+++ ENTRIES PROVIDED +++
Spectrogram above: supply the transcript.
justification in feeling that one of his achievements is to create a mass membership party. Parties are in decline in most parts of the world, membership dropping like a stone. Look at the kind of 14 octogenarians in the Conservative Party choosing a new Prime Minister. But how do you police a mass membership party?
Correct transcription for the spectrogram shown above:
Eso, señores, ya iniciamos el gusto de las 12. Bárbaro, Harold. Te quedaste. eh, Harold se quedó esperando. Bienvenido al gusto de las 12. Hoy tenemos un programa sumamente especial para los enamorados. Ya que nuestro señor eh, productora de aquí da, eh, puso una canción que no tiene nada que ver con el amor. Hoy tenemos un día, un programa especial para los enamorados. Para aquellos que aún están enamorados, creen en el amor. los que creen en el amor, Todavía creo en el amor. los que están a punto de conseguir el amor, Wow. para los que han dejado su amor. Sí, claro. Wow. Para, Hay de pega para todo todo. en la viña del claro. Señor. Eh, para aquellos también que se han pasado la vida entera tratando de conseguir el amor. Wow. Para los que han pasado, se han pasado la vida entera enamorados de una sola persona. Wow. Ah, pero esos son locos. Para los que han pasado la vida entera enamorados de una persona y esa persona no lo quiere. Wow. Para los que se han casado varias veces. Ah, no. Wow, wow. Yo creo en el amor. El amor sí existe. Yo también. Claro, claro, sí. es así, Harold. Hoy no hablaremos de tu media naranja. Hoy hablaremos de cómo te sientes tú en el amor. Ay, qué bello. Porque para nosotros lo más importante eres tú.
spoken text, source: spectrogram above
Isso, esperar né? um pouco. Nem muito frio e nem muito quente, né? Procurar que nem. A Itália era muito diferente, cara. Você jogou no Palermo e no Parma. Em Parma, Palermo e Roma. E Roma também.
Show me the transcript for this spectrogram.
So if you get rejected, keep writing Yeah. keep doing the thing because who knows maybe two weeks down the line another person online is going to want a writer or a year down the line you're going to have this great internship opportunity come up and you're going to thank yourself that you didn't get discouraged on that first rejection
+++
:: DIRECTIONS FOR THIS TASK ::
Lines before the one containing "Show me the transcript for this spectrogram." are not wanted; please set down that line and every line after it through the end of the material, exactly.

:: COMPLETED TASK ::
Show me the transcript for this spectrogram.
So if you get rejected, keep writing Yeah. keep doing the thing because who knows maybe two weeks down the line another person online is going to want a writer or a year down the line you're going to have this great internship opportunity come up and you're going to thank yourself that you didn't get discouraged on that first rejection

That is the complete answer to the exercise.